You’ll need either a vice or a miter box and clamps to keep wood safely secured while woodworking, especially when sawing.
A vice is generally sturdy, holds the wood away from the table, and allows for more versatility when positioning the wood. A vice is preferable for versatility, but is heavier than a miter box.
This clamp-on vice is small and quick to set up and take down on tables 2” thick or less.
A plastic miter box and clamps are usually light-weight. Clamps often opens wider than a vice, making them a good choice if you have a very thick table.
Need help deciding which to get? Read my Vice, Clamps, Miter Box: Keep That Wood Still article.
11. Measuring Tape
This little measuring tape is easy to store, and works well for small projects.
The retractable tape is fun for kids to use, and adds an exciting element when practicing math and measuring for woodworking projects.
A square is used to make straight, 90 degree guidelines on your woodworking projects. Using a full guideline, as opposed to one small measurement mark, helps kids visualize and stay on track while sawing.

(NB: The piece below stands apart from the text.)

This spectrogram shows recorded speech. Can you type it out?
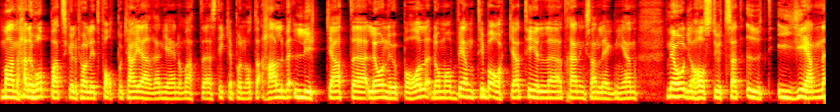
man hade hoppats skulle få lite fart på karriären genom att eh, sticka på något halvlyckat eh, låneuppehåll. De har vänt tillbaka till träningsanläggningen. Några har studsat ut igen.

These small nails are just the right width and length for our woodworking projects. If you have trouble finding 16 gauge nails, 17 will also work (example: 17 x 3/4").
14. Wood Glue
Wood glue creates a stronger bond on woodworking projects than other types of glue. Adding some glue before nailing wood together will help prevent projects from loosening or breaking over time.
To spread the glue, use a paint brush, your finger or a cotton swab. Clean brushes and sticky fingers.
Wood glue is strong! Protect your table surface with scrap paper while using glue. Set projects on wax paper or a metal rack to dry, and wipe up spills with a wet rag.
15. Pencil and Marker
You’ll need both a pencil and a marker to make light guidelines and bold guide dots.
The safest and easiest way to do woodworking is on a sturdy table or bench. Lightweight tables move around while sawing, making it challenging to use tools safely and accurately. If you don’t have an extra table for woodworking, protect the surface of a table by attaching a piece of plywood to the tabletop with clamps or cover it with a vinyl tablecloth.
We use soft wood for all our projects. Soft wood is much easier and more enjoyable for kids to work with than hard wood. For the majority of our projects, we use premium (#2) white pine 1x3s and 1 1/8" lattice trim.
Check out our post: "5 Tips for Choosing the Right Wood for Your Kid’s Woodworking Projects" to learn more!
With these woodworking essentials in hand, you’ll be amazed at all the different projects you and your kids will be able to build together!
You can use the links provided to quickly order online, or download our quick-reference Tools & Supplies Checklist to take to the store. Bring your kids, and you can turn the shopping trip into a fun scavenger hunt! You can download my freebie bundle on Teachers Pay Teachers. It includes a Tools and Supplies Checklist, along with a Woodworking Buying Guide, Woodworking Safety Rules printable, and links to helpful Hammer Saw Drill videos.
Once you have everything you need, the next step is learning how to use each of your new tools. Don’t worry, we’ve made that easy too!
Just head over to the Woodworking Basics class for an online class to learn about the parts and proper use of each of your new tools.
After the class, practice, experiment, and have fun getting familiar with the tools. When you and your kids are ready, try building a project together.
We’d love to see what you build! Send a photo to firstname.lastname@example.org.
Need project ideas? We’ve got you covered. Take the Intro to Woodworking step-by-step project course, and learn how to build fun, age-appropriate woodworking projects that will help kids improve their skills and boost their confidence.